There are no laboratory tests used to diagnose spinal stenosis. Occasionally, specific tests are ordered to rule out infection or other causes or back pain, sciatica, or claudication.


The condition of spinal stenosis is extremely common and usually easily diagnosed. It can be complicated when the symptoms or physical findings are atypical. Some patients will complain of isolated “hip pain” or “knee pain,” and be evaluated and treated for this rather than a back problem. It is important for the clinician to conduct a thorough history and clinical examination prior to formulating a diagnosis so as not to misdiagnosis this condition. Imaging studies (and occasionally laboratory tests) must be used to clarify the diagnosis.

Treatment Options

The treatment of lumbar spinal stenosis often depends on the severity of a patient’s symptoms and the severity of neurologic compression. Patients with mild or moderate stenosis may respond very well to conservative treatments. Conservative treatments may consist of oral anti-inflammatory medications and pain medications. Muscle relaxant medications should be used for severe pain and muscle spasms, and only for short duration in elderly patients. Complications secondary to medications are more common in the elderly, and all medications should be closely monitored by the prescribing physician. Physical therapy, manipulation, and modalities may also be utilized, primarily to improve a patient’s strength, endurance, and level of function. Epidural steroid injections may provide dramatic improvement of pain symptoms, but only 25% have long-term relief according to a study authored by Surin.

When a patient has severe spinal stenosis and symptomatology, or a patient with mild or moderate stenosis has failed conservative modalities, surgical intervention is considered. Patients noted to have multiple spinal levels involved are indicated for a laminectomy. If a patient only has one or two levels of involvement, then minimally invasive procedures such as a microscopic laminectomy or intra-laminar decompression may be considered. The goals of surgery are to improve a patient’s pain and level of function, as well as prevent further deterioration of function and worsening pain. Patients who demonstrate instability or mal-alignment of the spine may also require spinal fusion (mending the spine bones together) in addition to a decompression procedure. There is a high rate of success for patients treated surgically, yet there is a notable increase in morbidity and mortality in elderly patients over 80 years-old, especially those with significant medical problems. A careful preoperative evaluation and delicate perioperative and postoperative management is particularly important in this setting.
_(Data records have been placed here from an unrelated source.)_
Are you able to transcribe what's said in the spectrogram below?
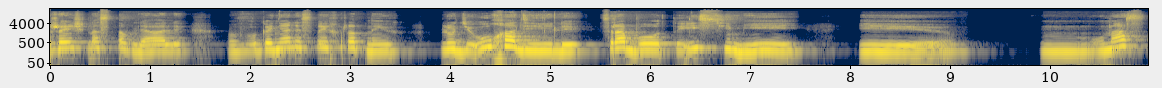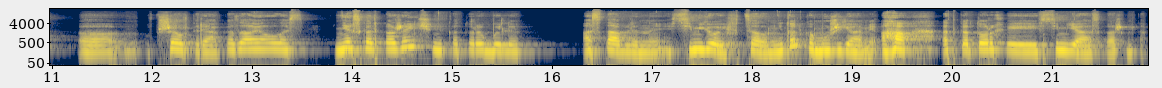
женщин оставляли, выгоняли своих родных, люди уходили с работы, из семей. И у нас э, в шелтере оказалось несколько женщин, которые были оставлены семьей в целом, не только мужьями, а от которых и семья, скажем так,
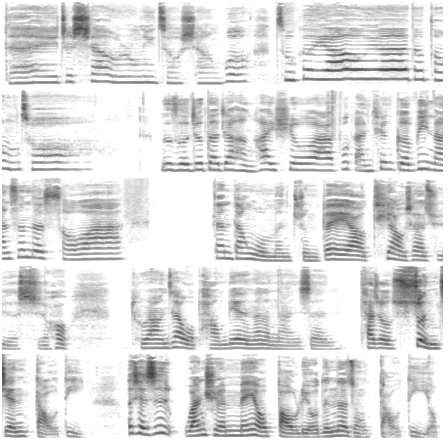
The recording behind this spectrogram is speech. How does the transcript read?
带着笑容，你走向我，做个邀约的动作。那时候就大家很害羞啊，不敢牵隔壁男生的手啊。但当我们准备要跳下去的时候，突然在我旁边的那个男生，他就瞬间倒地，而且是完全没有保留的那种倒地哦，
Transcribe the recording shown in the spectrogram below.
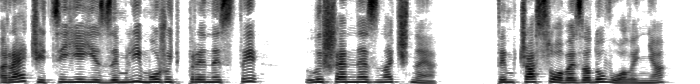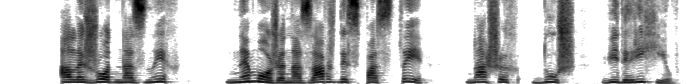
Речі цієї землі можуть принести лише незначне, тимчасове задоволення, але жодна з них не може назавжди спасти наших душ від гріхів,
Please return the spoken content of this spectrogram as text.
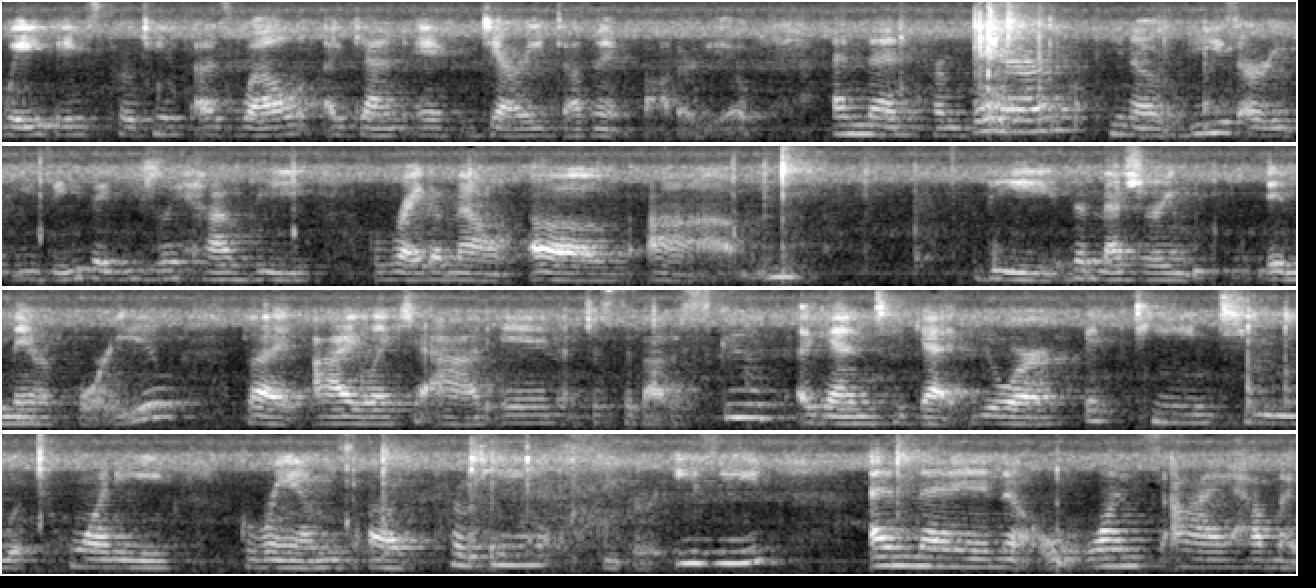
whey-based proteins as well, again, if dairy doesn't bother you. And then from there, you know, these are easy. They usually have the right amount of um, the, the measuring in there for you. But I like to add in just about a scoop, again, to get your 15 to 20 grams of protein, super easy. And then once I have my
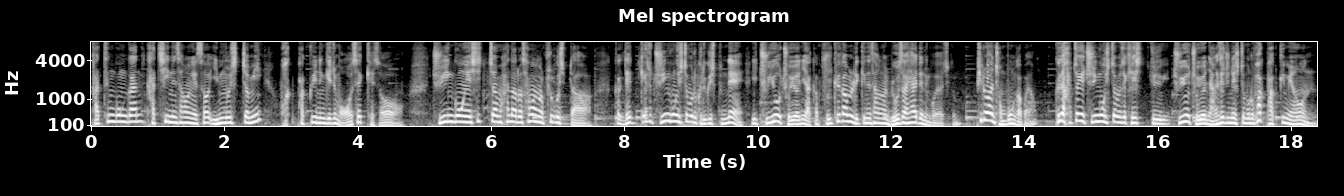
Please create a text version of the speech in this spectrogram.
같은 공간 같이 있는 상황에서 인물 시점이 확 바뀌는 게 좀 어색해서 주인공의 시점 하나로 상황을 풀고 싶다. 그러니까 내 계속 주인공의 시점으로 그리고 싶은데 이 주요 조연이 약간 불쾌감을 느끼는 상황을 묘사해야 되는 거예요 지금 필요한 정보인가 봐요. 근데 갑자기 주인공 시점에서 게, 그 주요 조연 양세준의 시점으로 확 바뀌면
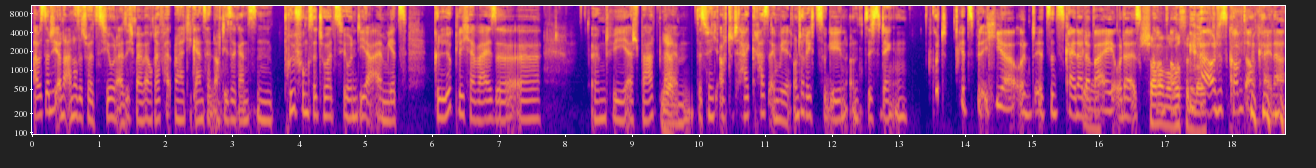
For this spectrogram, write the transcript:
Aber es ist natürlich auch eine andere Situation. Also ich meine, beim Ref hat man halt die ganze Zeit noch diese ganzen Prüfungssituationen, die ja einem jetzt glücklicherweise äh, irgendwie erspart bleiben. Ja. Das finde ich auch total krass, irgendwie in den Unterricht zu gehen und sich zu denken, gut, jetzt bin ich hier und jetzt sitzt keiner genau. dabei oder es Schauen kommt wir mal, auch, ja, und es kommt auch keiner.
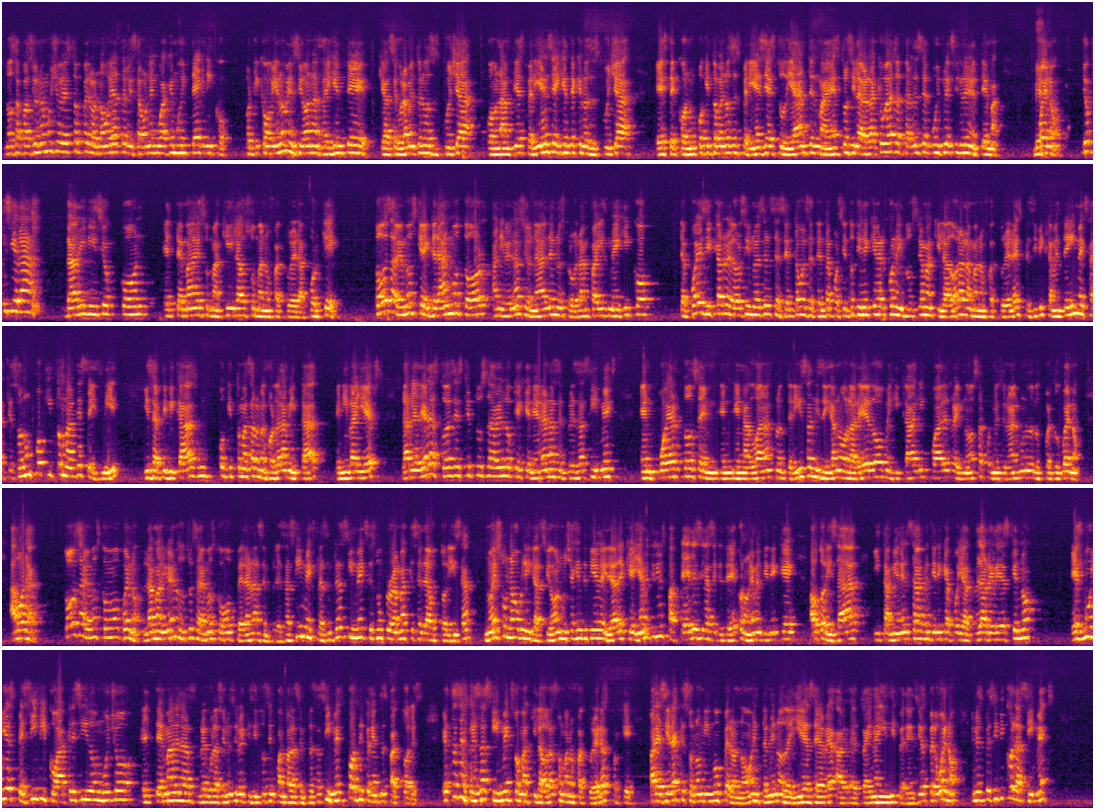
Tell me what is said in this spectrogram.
nos apasiona mucho esto, pero no voy a aterrizar un lenguaje muy técnico, porque como bien lo mencionas, hay gente que seguramente nos escucha con amplia experiencia, hay gente que nos escucha este, con un poquito menos experiencia, estudiantes, maestros, y la verdad que voy a tratar de ser muy flexible en el tema. Bien. Bueno, yo quisiera dar inicio con el tema de su maquila o su manufacturera. ¿Por qué? Todos sabemos que el gran motor a nivel nacional de nuestro gran país, México, te puedo decir que alrededor, si no es el 60 o el 70%, tiene que ver con la industria maquiladora, la manufacturera, específicamente IMEXA, que son un poquito más de 6 mil y certificadas un poquito más a lo mejor de la mitad en IVA y EPS, La realidad de las cosas es que tú sabes lo que generan las empresas CIMEX en puertos, en, en, aduanas fronterizas, ni siquiera Nuevo Laredo, Mexicali, Juárez, Reynosa, por mencionar algunos de los puertos. Bueno, ahora, todos sabemos cómo, bueno, la mayoría de nosotros sabemos cómo operan las empresas CIMEX. Las empresas CIMEX es un programa que se le autoriza, no es una obligación. Mucha gente tiene la idea de que ya me tienen los papeles y la Secretaría de Economía me tiene que autorizar y también el SAT me tiene que apoyar. La realidad es que no. Es muy específico, ha crecido mucho el tema de las regulaciones y requisitos en cuanto a las empresas CIMEX por diferentes factores. Estas empresas CIMEX o maquiladoras o manufactureras, porque pareciera que son lo mismo, pero no, en términos de ISR eh, traen ahí diferencias. Pero bueno, en específico las CIMEX,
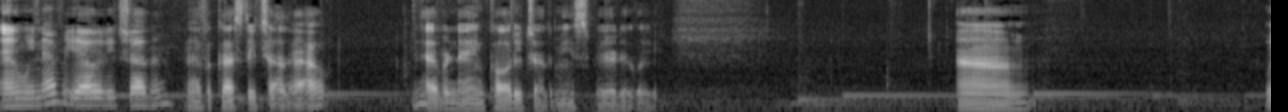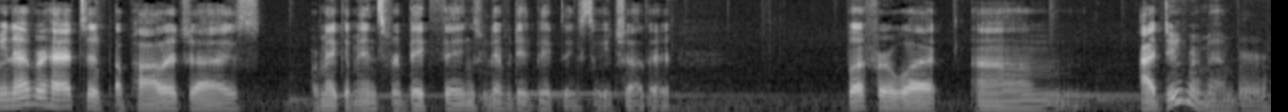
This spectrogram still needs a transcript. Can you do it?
And we never yelled at each other, never cussed each other out, never name called each other mean spiritedly. Um, we never had to apologize or make amends for big things. We never did big things to each other. But for what um, I do remember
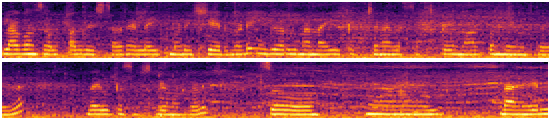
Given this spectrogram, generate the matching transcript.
ವ್ಲಾಗ್ ಒಂದು ಸ್ವಲ್ಪ ಆದರೂ ಇಷ್ಟ ಆದರೆ ಲೈಕ್ ಮಾಡಿ ಶೇರ್ ಮಾಡಿ. ಇದುವರೆಗೂ ನನ್ನ ಯೂಟ್ಯೂಬ್ ಚಾನಲ್ ಸಬ್ಸ್ಕ್ರೈಬ್ ಮಾಡ್ಕೊಂಡು ನೋಡ್ತಾ ಇದೆ, ದಯವಿಟ್ಟು ಸಬ್ಸ್ಕ್ರೈಬ್ ಮಾಡ್ಕೊಳ್ಳಿ. ಸೊ ನಾನು ಎಲ್ಲ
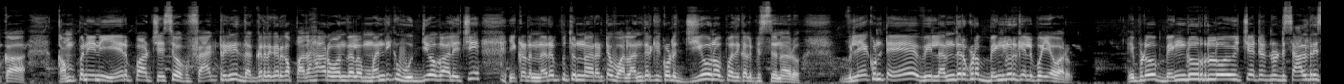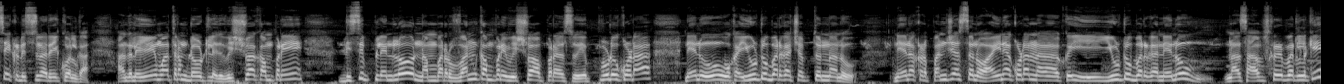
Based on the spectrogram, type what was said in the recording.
ఒక కంపెనీని ఏర్పాటు చేసి ఒక ఫ్యాక్టరీని దగ్గర దగ్గరగా పదహారు వందల మందికి ఉద్యోగాలు ఇచ్చి ఇక్కడ నడుపుతున్నారంటే వాళ్ళందరికీ కూడా జీవనోపాధి కల్పిస్తున్నారు. లేకుంటే వీళ్ళందరూ కూడా బెంగళూరుకి వెళ్ళిపోయేవారు. ఇప్పుడు బెంగళూరులో ఇచ్చేటటువంటి శాలరీస్ ఇక్కడ ఇస్తున్నారు ఈక్వల్గా అందులో ఏమాత్రం డౌట్ లేదు. విశ్వ కంపెనీ డిసిప్లిన్లో number one company Vishwa apparels. ఎప్పుడు కూడా నేను ఒక యూట్యూబర్గా చెప్తున్నాను. నేను అక్కడ పనిచేస్తాను అయినా కూడా నాకు ఈ యూట్యూబర్గా నేను నా సబ్స్క్రైబర్లకి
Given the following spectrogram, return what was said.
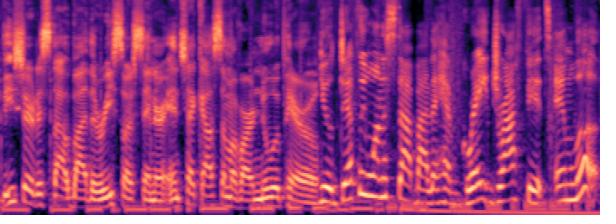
Be sure to stop by the Resource Center and check out some of our new apparel. You'll definitely want to stop by. They have great dry fits and look.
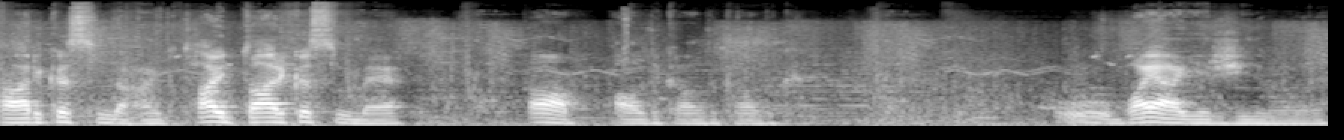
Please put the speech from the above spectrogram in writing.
Harikasın be Haydut. Haydut harikasın be. Tamam aldık aldık aldık. Oo, bayağı gericiydi bu arada.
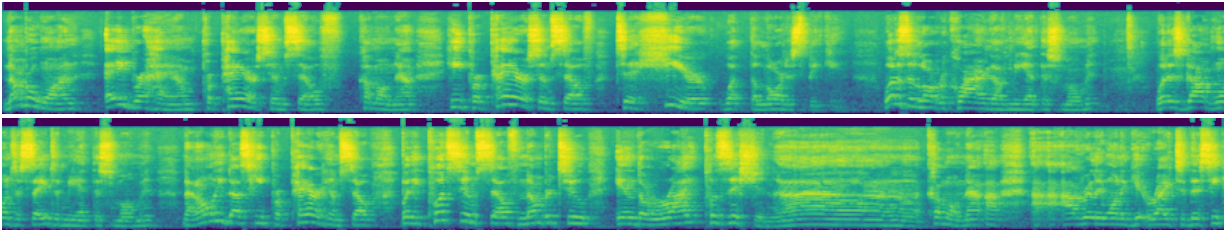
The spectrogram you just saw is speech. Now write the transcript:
Number one, Abraham prepares himself. Come on now. He prepares himself to hear what the Lord is speaking. What is the Lord requiring of me at this moment? What does God want to say to me at this moment? Not only does he prepare himself, but he puts himself, number two, in the right position. Ah, come on now. I, I, I really want to get right to this. He,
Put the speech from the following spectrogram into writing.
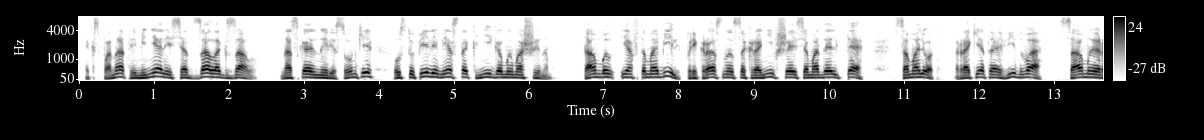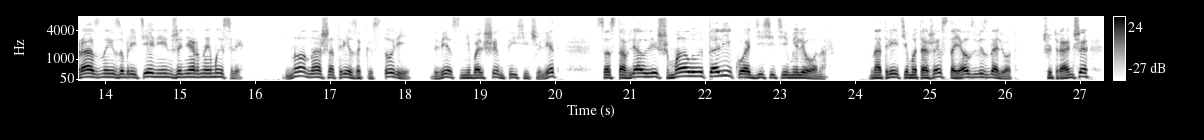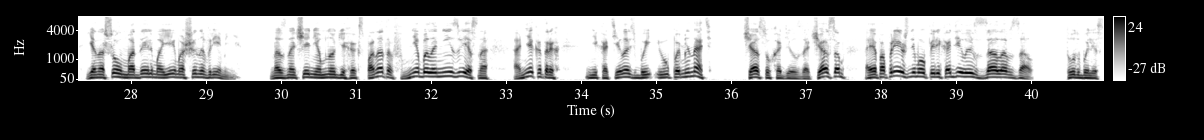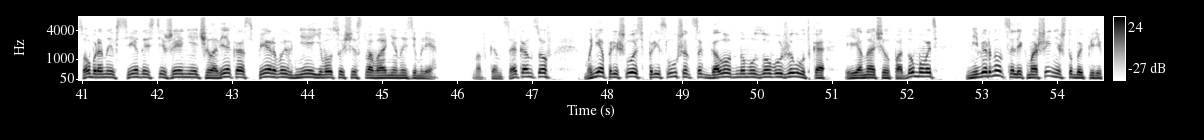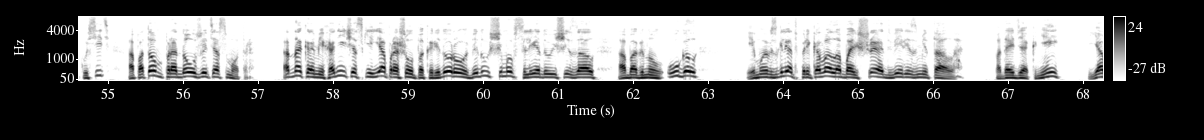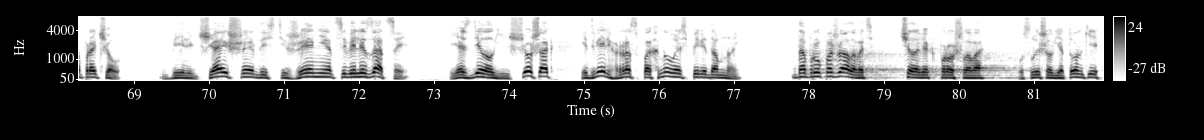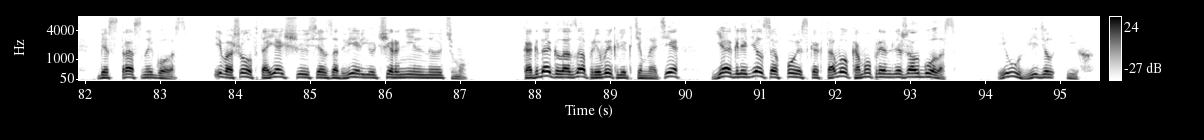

Selected Bibliography

Amundsen T, et al.: Lumbar spinal stenosis: conservative or surgical management? : a prospective 10-year study. Spine 2000;25(11):1424.

Atlas SJ, et al.: Long-term outcomes of surgical and nonsurgical management of lumbar spinal stenosis: 8 to 10 year results from the Maine Lumbar Spine Study. Spine 2005;30(8):936.

Basmajian JV: Acute back pain and spasm: a controlled multi-center trial of combined analgesics and anti-spasm agents. Spine 1989;14:438.

Fischgrund JS, et al.: Degenerative lumbar spondylolisthesis with spinal stenosis: a prospective randomized study comparing decompressive laminectomy and arthrodesis with and without spinal instrumentation. Spine 1997;22:2807.

Galiano K, et al.: Long-term outcome of laminectomy for spinal stenosis in octogenarians. Spine 2005;30(3):332.

Herkowitz HN, Kurz LT: Degenerative lumbar spinal listhesis with spinal stenosis; a prospective randomized study comparing decompression with decompression and intertransverse process arthrodesis. J Bone Joint Surg Am 1991;73:802.

Katz J, et al.: Predictors of surgical outcome in degenerative lumbar spinal stenosis. Spine 1999;24(21):2229.

Lee CK, Rauschning W, Glenn W: Lateral lumbar spinal canal stenosis: classification, pathologic anatomy and surgical decompression. Spine 1980;13:313.

Liebergall M, et al.: The role of epidural steroid injection in the management of lumbar radiculopathy due to disc disease or spinal stenosis. Pain Clin 1986;1:35.

Rosen CD, Kahanovitz N, Berstein R: A retrospective analysis of the efficacy of epidural steroid injections. Clin Orthop 1988;228:270.

Surin V, Hedelin E, Smith L: Degenerative lumbar spinal stenosis. Acta Orthop Scand 1982;53:79.